Passing The Test: Examining Home Energy Efficiency And More (Repost)

Who loves tests? Honestly, I have never been a big fan of tests. My wife. . . she loves ‘em, but then again she became a school teacher, so I guess that sort of comes with the territory for her. Some say spouses become more alike over time, so maybe that has something to do with the fact that I have found some tests that I would not do without. Maybe it’s because these tests are easy. Easy tests make me feel good.

The tests I am talking about here are key to ensuring my designs (your house) are more comfortable, operate more efficiently, and cost less to maintain.

When the tests are performed and interpreted by a trained professional (a.k.a. “Energy Rater), the results allow me to tailor my designs and home improvements to strike the best balance of form and function on your project. In the design world the buzz phrase for this is “Evidence Based Design.” Basically, they help the entire design and construction team make more informed design decisions from the beginning, reducing the need for changes down the road, which everyone knows typically come with frustrating cost increases as well. What’s not to love, right?

Here’s how it works.
The tests are actually performed with an infra-red camera and a blower door, which really sucks. . . but in a good way. The technician installs a big fan in your doorway that sucks air out of your house. As you would expect, air going out = what?. . . you guessed it, “air coming in” (through all the cracks and holes in your house). By measuring the amount of air flow, and taking photos with an infra-red camera, we can determine how well your house is built and where improvements are needed.SALA Architect Marc Sloot

This image from  gives you a good idea of the concept.

Why am I convinced it works?
It’s not just because some of the best blower door equipment is made right here in Minneapolis. It’s because even on projects that are well designed and built using best practices, the testing frequently reveals improvements that are still needed and easy to make when they are caught at the right time. Check out these images from one of my recent projects, which initially appeared to be well insulated and air sealed using closed cell spray foam on the walls & ceiling and mastic on the ducts.

SALA Architect Marc Sloot
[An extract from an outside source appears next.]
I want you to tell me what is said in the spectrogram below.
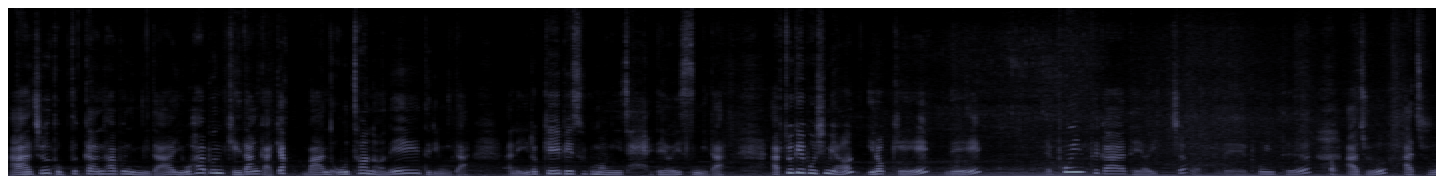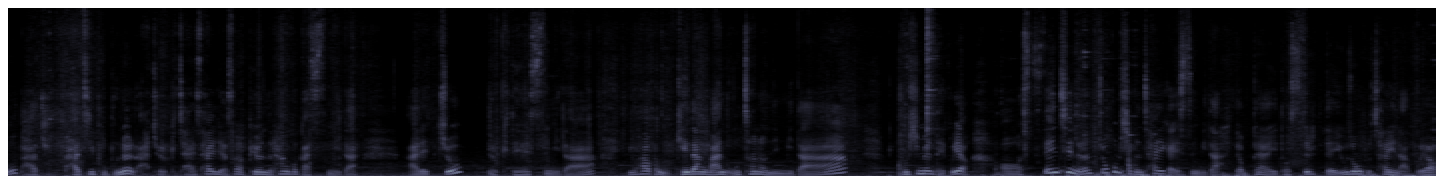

This infrared picture is showing one HVAC supply duct that was leaking even after the ducts were thought to be well sealed with good quality mastic and the attic was sealed and insulated with spray foam insulation.

Sidebar: For those of you who are wondering why we even have ducts in the attic in the first place, you will have to trust me that with a pre-existing 12” thick concrete floor, it was the only feasible solution to make the space livable. Perhaps that will be a topic of another future blog entry.

SALA Architect Marc Sloot

This infrared picture is showing the same HVAC supply duct after it was re-sealed. It is no longer showing up as a cold spot in the ceiling because it is now well sealed and insulated and the attic air is no longer being pulled through it by the blower door fan.

SALA Architect Marc Sloot

This is an image of a recessed light that was leaking.  Again this was initially thought to be well sealed and insulated with spray foam insulation.

SALA Architect Marc Sloot

This is the recessed light that was previously leaking after it was re-sealed and insulated. It now appears to be well sealed. It is still warm in the picture 10 minutes after turning off the light and running the blower door. If it was still leaking it would show up cold, since the cold air from attic would be pulled through the light, as the previous image was showing.

Testing can also reveal health and safety issues.
Here is a test question for you:
When is it good to have carbon monoxide and other combustion gases in your house?
If your answer was “never” then you were correct. I told you I like easy tests.

A common situation when existing homes are remodeled is that many of the air leaks are fixed. If done right, of course that is indeed one of the desired results since it means the house will be more energy efficient, comfortable, and less likely to have moisture & mold problems. In the house I was referencing above we reduced the air leakage by a whopping 44%. This is significantly better than average improvements, so special kudos to the team!  However, part of doing this correctly is realizing that the house acts as a system and you must make sure combustion equipment is still venting properly and not “backdrafting”. The main culprits are old furnaces, water heaters, and wood burning fireplaces.

When testing is performed before design begins, a few calculations can be done to help predict if any backdrafting is likely to occur after improvements are made. This helps us plan the necessary mechanical improvements into the design and/or budget to help prevent surprises at the end.

So what’s the catch? All this wiz-bang testing must be expensive, right?
Surprisingly, it has become very affordable. Most electric utilities subsidize the cost for you to have the testing done at any time, even if you are not planning a remodel project. For about $100 out of pocket, you can have that part done (a.k.a. Energy Audit). I highly recommend it. Depending on the complexity of the project and the number of site visits needed, we can typically have the Energy Rater, who is now already familiar with your house, be a part of the team throughout the project for less than most people spend on their counter tops.

Just remember to ask for this when you are considering your next project:
Test In, Test During, Test Out
It will give you peace of mind and make you feel good inside and out. . . my definition of the best kind of test.

SALA Architect Marc Sloot


SALA Architect Marc SlootMarc Sloot has an extensive background in sustainable design was the Minnesota GreenStar Board President. To see more of Marc’s sustainable research and experience put to use on projects, visit his profile page!